The trigger gun and unloader provide that kind of control literally at the operator’s fingertips. The valves in the trigger gun and unloader can be thought of as a pair of traffic cops, directing the “traffic flow” of water in the cleaning system.
A dump gun, on the other hand, avoids the pressure spike by simply rerouting the flow of water at the gun.
The dump gun design avoids the need for an unloader by simply diverting the flow around the pressure nozzle and to the atmosphere instead of back to the pump. In other words, it directs the flow of water to reduce pressure of the outflow rather than stopping it altogether. In some cases the flow is diverted to a tube surrounding a smaller tube the nozzle is mounted on.
Other dump guns use double-barreled wands. In superficial appearance the dump gun is very similar to the trigger gun used with an unloader.
There are two main types of trigger guns, flow-through where water passes all the way through the gun and the valve is above the trigger, and a front-fitted or front entry gun – designed so that the inlet and outlet fittings and valve are all forward of the trigger.
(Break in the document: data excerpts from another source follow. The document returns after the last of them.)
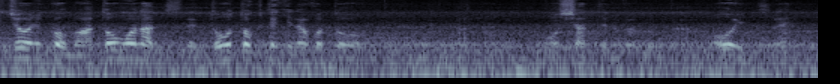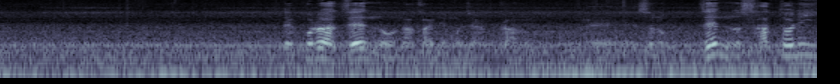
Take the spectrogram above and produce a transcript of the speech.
非常にこうまともなですね道徳的なことをあのおっしゃってる部分が多いですね。でこれは禅の中にも若干、えー、その禅の悟り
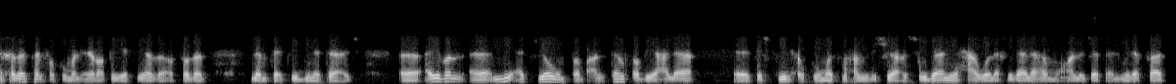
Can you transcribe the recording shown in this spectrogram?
اتخذتها الحكومة العراقية في هذا الصدد. لم تأتي بنتائج. أيضا 100 يوم طبعا تنقضي على تشكيل حكومة محمد الشيع السوداني حاول خلالها معالجة الملفات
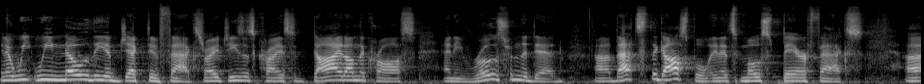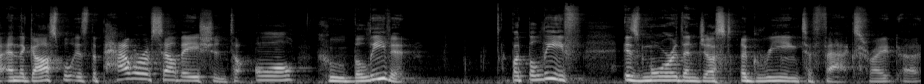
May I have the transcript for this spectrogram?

This design trades off increased operator fatigue – the weight and the front of the gun throws it off balance – for the potential for handling higher temperatures because the water never passes through the handle. Guns come in a wide range of flow, pressure and temperature ratings. A fairly standard heavy duty gun design will generally be rated for 3,000+ psi at 300 degrees Fahrenheit and a 10 gpm flow.
Anytime you store go through Winterizing High Pressure Plunger Pump
It is a given that when water freezes it expands, if the pump is full of a freezing fluid you may cause some irreversible damage. Broken plungers, damaged packings and ruptured manifolds to mention a few.
There are three ways to winterize your pump:
Take caution to ensure that there is no slush anywhere in the system before using. Slush will damage the system and could lead to injury. It is recommended to perform a full maintenance check prior to use.
What a AR high pressure plunger pumps actually do is move a column of water to create a flow. Pressure results from a restriction on than column of water as is the case when the water passes through a nozzle. When we speak of a pump’s ability to create a certain pressure at a certain flow, what we really mean is that the pump is capable of moving that amount of water per minute through a nozzle or restriction which actually creates the specified pressure.
In order to create a flow of water, most pumps used in the pressure cleaning industry rely on a system of valves and cylinders. The movement of a plunger or piston in the cylinder draws water through the inlet valve and the upstroke expels it through the outlet valve. Continue reading
Can you identify and avoid cavitation damage? Cavitation is the formation and collapse of gaseous cavities in a liquid which causes severe wear or eroding of the metal wear surfaces in the pump.
The most obvious sign of cavitation is a hammering noise. The noise can be either consistent or intermittent depending upon the degree of cavitation and damage to the pump. Vibration of the pump and system will also be noticeable as the pump is starved of fluid. Eventually flow and pressure will decrease.
It is important to carefully check your system during assembly and operation to avoid the serious damage that can be caused by cavitation.
If you have any concerns about your system, contact your representative for assistance.